Required action:
Once the line containing "Do speech-to-text on the spectrogram above." is found in the data below, repeat it and every later line exactly, leaving the pictures out.

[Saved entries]
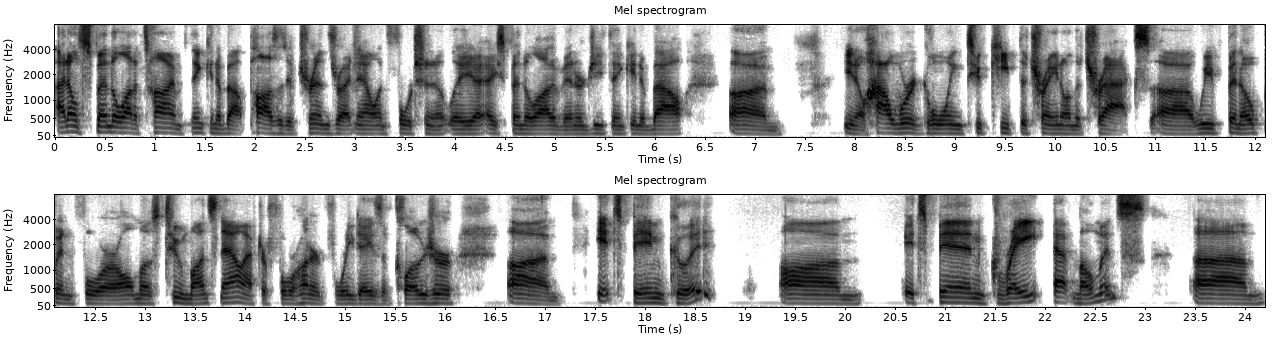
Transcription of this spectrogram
I don't spend a lot of time thinking about positive trends right now. Unfortunately, I, I spend a lot of energy thinking about, um, you know, how we're going to keep the train on the tracks. Uh, we've been open for almost two months now after 440 days of closure. Um, it's been good. Um, it's been great at moments. Um,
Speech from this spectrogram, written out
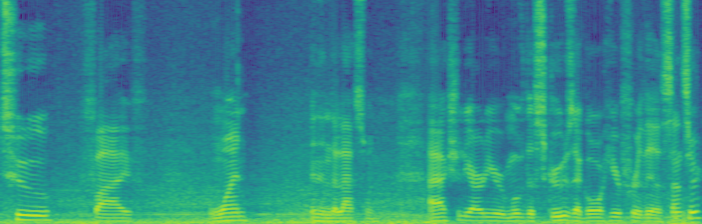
two five one and then the last one. I actually already removed the screws that go here for the sensor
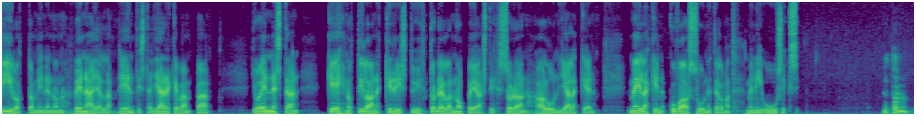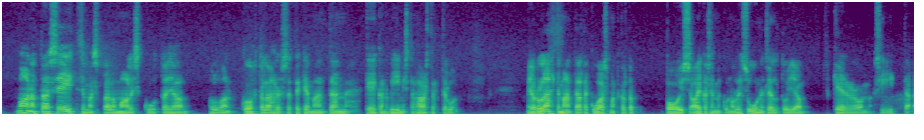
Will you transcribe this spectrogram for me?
piilottaminen on Venäjällä entistä järkevämpää. Jo ennestään kehno tilanne kiristyi todella nopeasti sodan alun jälkeen. Meilläkin kuvaussuunnitelmat meni uusiksi. Nyt on maanantai 7. päivä maaliskuuta ja ollaan kohta lähdössä tekemään tämän keikan viimeistä haastattelua. Me joudun lähtemään täältä kuvausmatkalta pois aikaisemmin kuin oli suunniteltu ja kerron siitä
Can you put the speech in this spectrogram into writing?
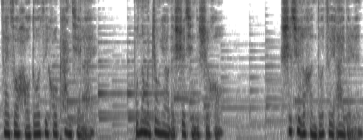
在做好多最后看起来不那么重要的事情的时候，失去了很多最爱的人。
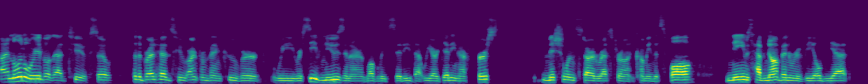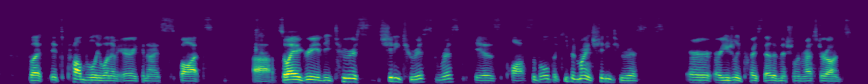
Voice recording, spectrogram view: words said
I'm a little worried about that too. So, for the breadheads who aren't from Vancouver, we received news in our lovely city that we are getting our first Michelin starred restaurant coming this fall. Names have not been revealed yet, but it's probably one of Eric and I's spots. Uh, so I agree. The tourist, shitty tourist risk is possible, but keep in mind, shitty tourists are, are usually priced out of Michelin restaurants.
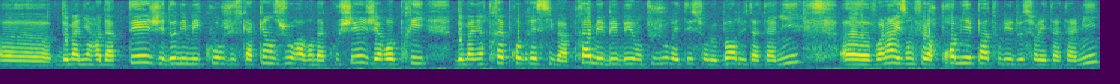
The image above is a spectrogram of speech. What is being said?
euh, de manière adaptée. J'ai donné mes cours jusqu'à 15 jours avant d'accoucher. J'ai repris de manière très progressive après. Mes bébés ont toujours été étaient sur le bord du tatami. Euh, voilà, ils ont fait leur premier pas tous les deux sur les tatamis.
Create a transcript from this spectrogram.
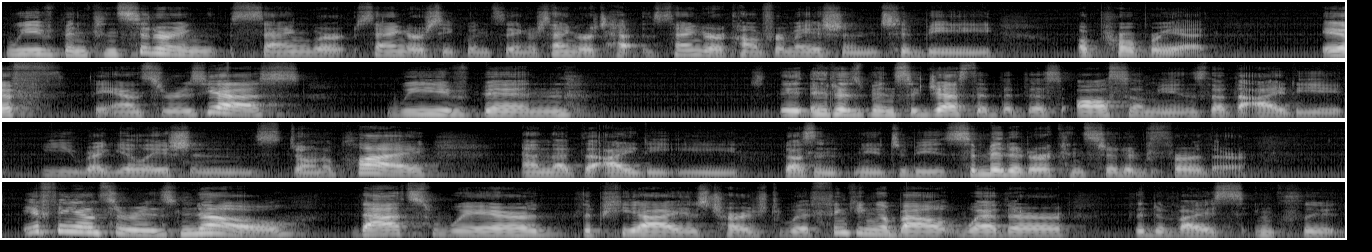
we've been considering Sanger, Sanger sequencing or Sanger, Sanger confirmation to be appropriate. If the answer is yes, we've been, it, it has been suggested that this also means that the IDE regulations don't apply and that the IDE doesn't need to be submitted or considered further. If the answer is no, that's where the PI is charged with thinking about whether the device includes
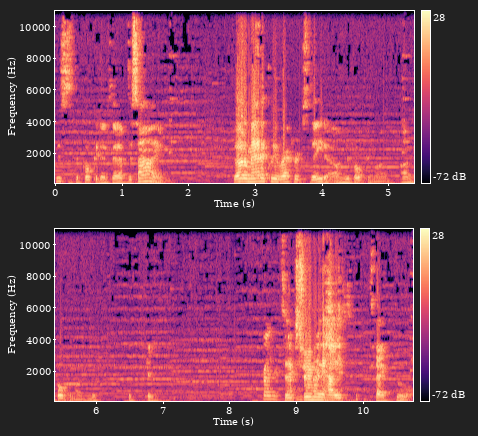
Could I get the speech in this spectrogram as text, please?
This is the Pokedex that I've designed. It automatically records data on your Pokemon. On Pokemon. It's an extremely high tech tool.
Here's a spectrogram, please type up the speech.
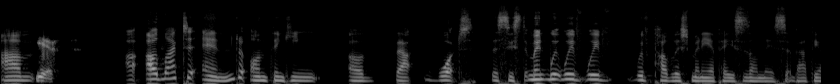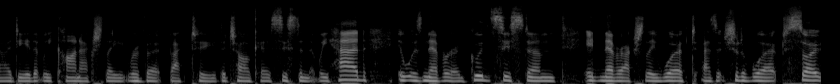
Um, yes. I- I'd like to end on thinking about what the system. I mean, we, we've we've we've published many pieces on this about the idea that we can't actually revert back to the childcare system that we had. It was never a good system. It never actually worked as it should have worked. So,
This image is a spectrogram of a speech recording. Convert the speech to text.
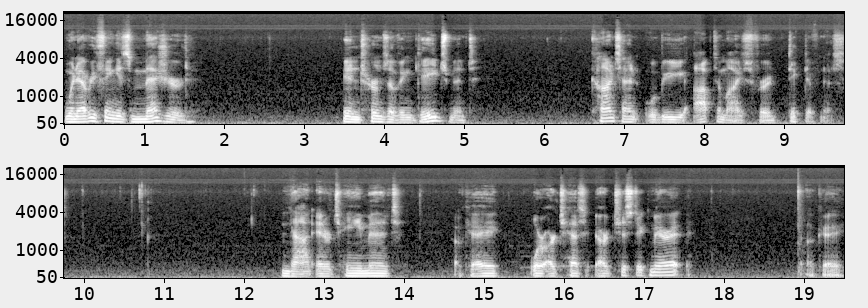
When everything is measured in terms of engagement, content will be optimized for addictiveness, not entertainment, okay, or artis- artistic merit, okay.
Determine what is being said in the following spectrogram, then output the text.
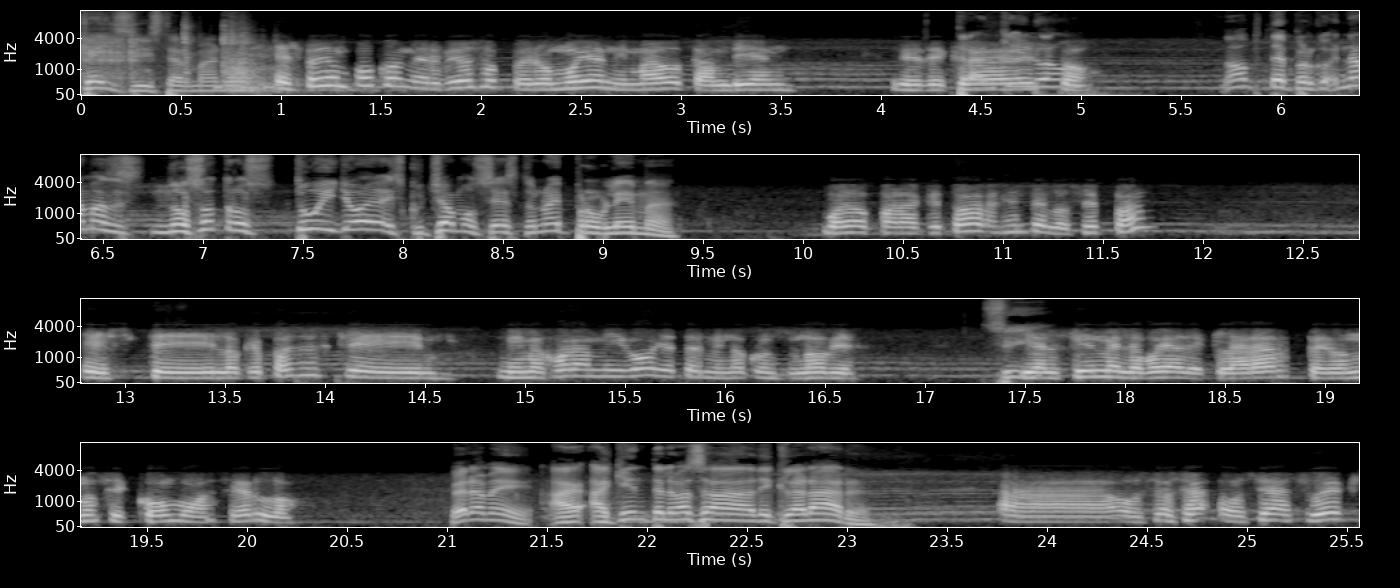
¿qué hiciste, hermano? Estoy un poco nervioso, pero muy animado también de declarar Tranquilo. esto. No te preocupes, nada más nosotros, tú y yo escuchamos esto, no hay problema. Bueno, para que toda la gente lo sepa, este, lo que pasa es que mi mejor amigo ya terminó con su novia Sí. y al fin me le voy a declarar, pero no sé cómo hacerlo. Espérame, ¿a, a quién te le vas a declarar? Ah, o sea, o sea, o sea, su ex.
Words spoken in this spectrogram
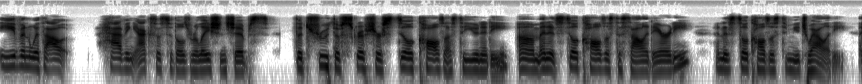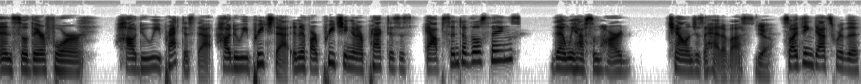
even without having access to those relationships, the truth of scripture still calls us to unity. Um, and it still calls us to solidarity and it still calls us to mutuality. And so therefore, how do we practice that? How do we preach that? And if our preaching and our practice is absent of those things, then we have some hard challenges ahead of us. yeah. So I think that's where the,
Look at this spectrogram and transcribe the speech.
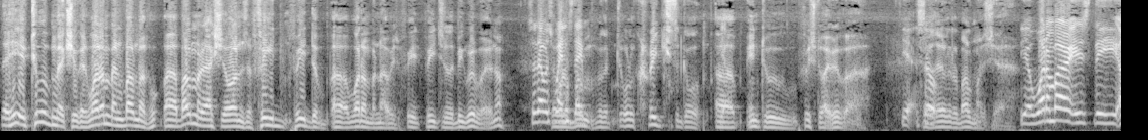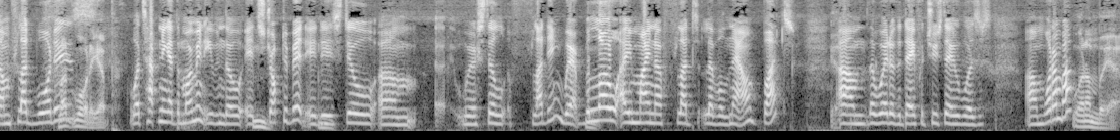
They here two of them actually. Got Waramba and Balmer. Uh, actually owns a feed feed the uh, Waramba now. Is feed feed to the big river, you know. So that was So Wednesday. We've got all the creeks that go uh, into Fitzroy River. Yeah. So, So they're little Balmers, yeah. yeah, Waramba is the um, flood waters. Flood water, yep. What's happening at the moment, even though it's Mm. dropped a bit, it is still um, uh, we're still flooding. We're below a minor flood level now, but Yeah. um, the word of the day for Tuesday was um, Waramba. Waramba, yeah.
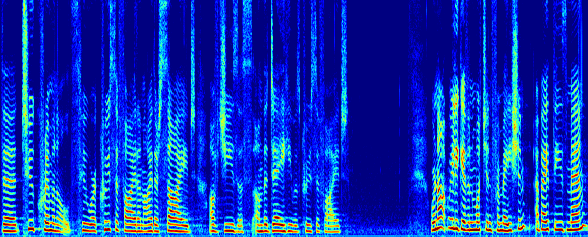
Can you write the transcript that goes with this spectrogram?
the two criminals who were crucified on either side of Jesus on the day he was crucified. We're not really given much information about these men.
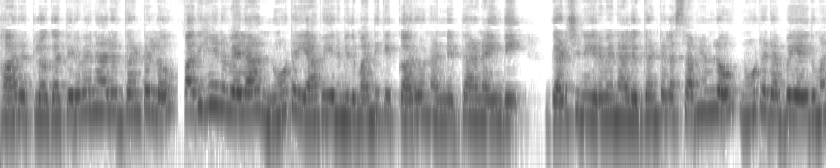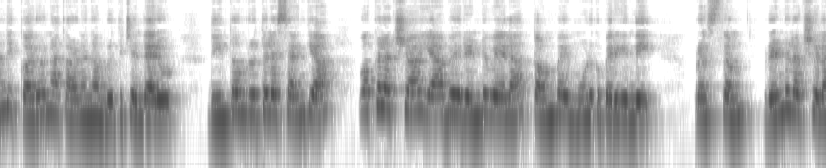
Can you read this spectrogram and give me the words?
భారత్లో గత ఇరవై నాలుగు గంటల్లో పదిహేను వేల నూట యాభై ఎనిమిది మందికి కరోనా నిర్ధారణ అయింది. గడిచిన ఇరవై నాలుగు గంటల సమయంలో నూట డెబ్బై ఐదు మంది కరోనా కారణంగా మృతి చెందారు. దీంతో మృతుల సంఖ్య ఒక లక్ష యాభై రెండు వేల తొంభై మూడుకు పెరిగింది. ప్రస్తుతం రెండు లక్షల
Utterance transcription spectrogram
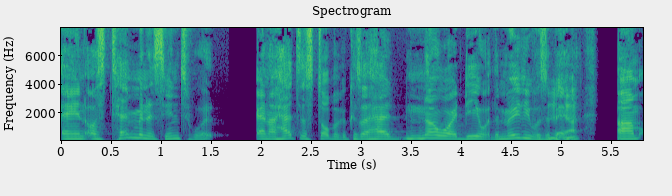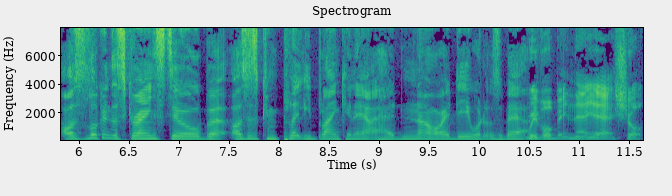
and I was 10 minutes into it. And I had to stop it because I had no idea what the movie was about. Um, I was looking at the screen still, but I was just completely blanking out. I had no idea what it was about. We've all been there. Yeah, sure.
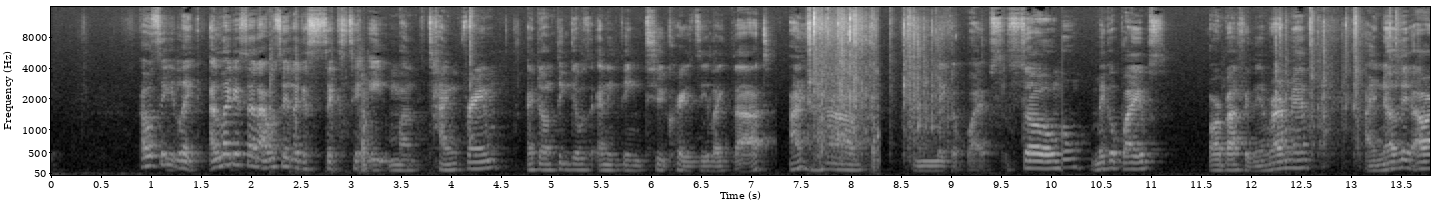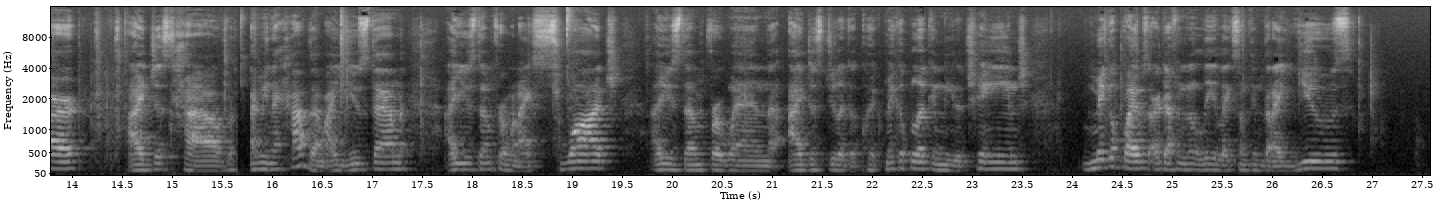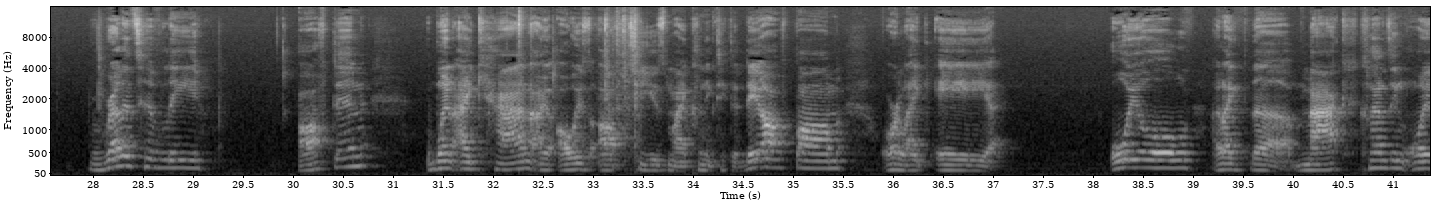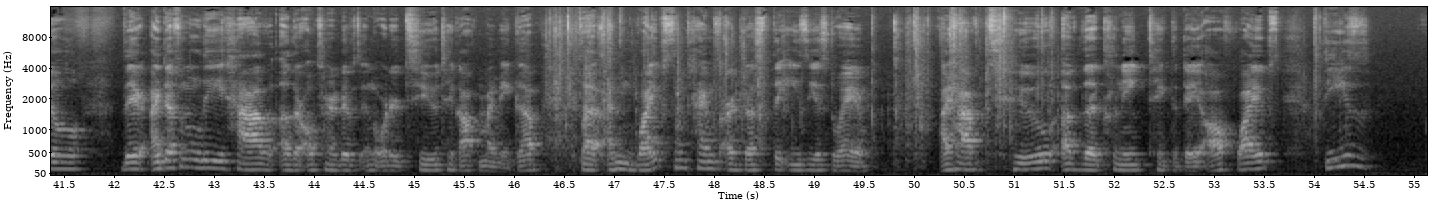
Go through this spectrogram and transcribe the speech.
I would say like, like I said, I would say like a six to eight month time frame. I don't think it was anything too crazy like that. I have makeup wipes. So, makeup wipes are bad for the environment. I know they are. I just have, I mean, I have them. I use them. I use them for when I swatch. I use them for when I just do like a quick makeup look and need a change. Makeup wipes are definitely like something that I use relatively often. When I can, I always opt to use my Clinique Take the Day Off Balm or like a oil. I like the MAC cleansing oil. There, I definitely have other alternatives in order to take off my makeup, but I mean, wipes sometimes are just the easiest way. I have two of the Clinique Take the Day Off wipes. These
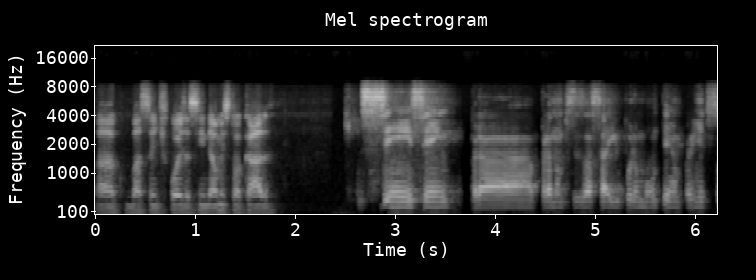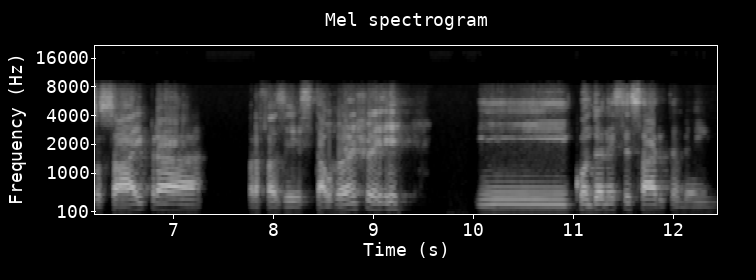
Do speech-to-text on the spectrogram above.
ah, com bastante coisa assim, dá uma estocada. Sim, sim, para não precisar sair por um bom tempo. A gente só sai para fazer esse tal rancho aí e quando é necessário também.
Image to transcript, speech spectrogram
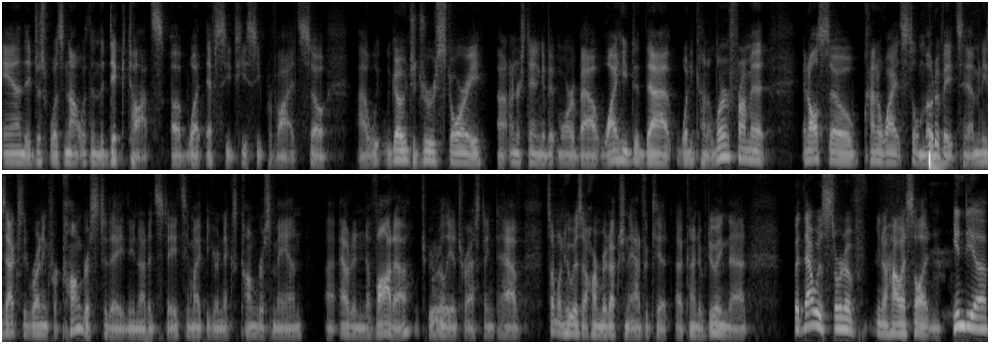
and it just was not within the diktats of what FCTC provides. So. Uh, we, we go into Drew's story, uh, understanding a bit more about why he did that, what he kind of learned from it, and also kind of why it still motivates him. And he's actually running for Congress today in the United States. He might be your next congressman uh, out in Nevada, which would be really interesting to have someone who is a harm reduction advocate uh, kind of doing that. But that was sort of you know how I saw it in India,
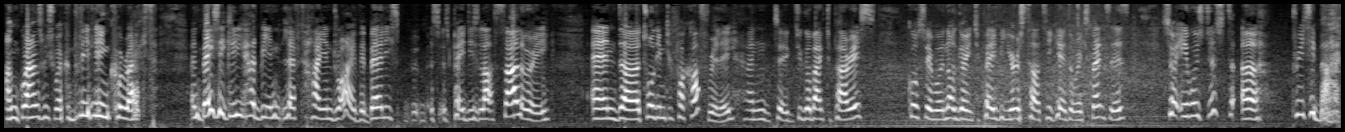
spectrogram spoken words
on grounds which were completely incorrect. And basically, he had been left high and dry. They barely paid his last salary and uh, told him to fuck off, really, and to, to go back to Paris course, they were not going to pay the Eurostar ticket or expenses. So it was just uh, pretty bad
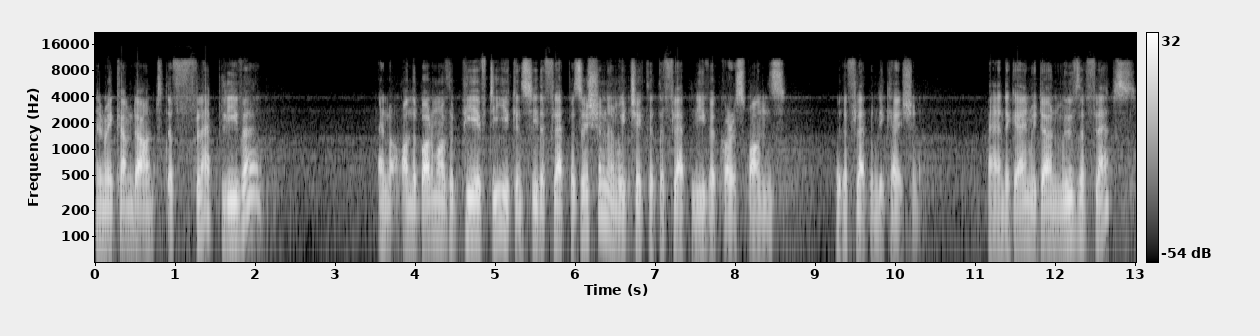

The completed task:
Do speech-to-text on the spectrogram above.
ah, com bastante coisa assim, dá uma estocada. Sim, sim, para não precisar sair por um bom tempo. A gente só sai para fazer esse tal rancho aí e quando é necessário também.
Image to transcript, speech spectrogram
and it just was not within the diktats of what FCTC provides. So. Uh, we, we go into Drew's story, uh, understanding a bit more about why he did that, what he kind of learned from it, and also kind of why it still motivates him. And he's actually running for Congress today in the United States. He might be your next congressman uh, out in Nevada, which would be really interesting to have someone who is a harm reduction advocate uh, kind of doing that. But that was sort of you know how I saw it in India,
spectrogram spoken words
on grounds which were completely incorrect. And basically, he had been left high and dry. They barely paid his last salary and uh, told him to fuck off, really, and to, to go back to Paris course, they were not going to pay the Eurostar ticket or expenses. So it was just uh, pretty bad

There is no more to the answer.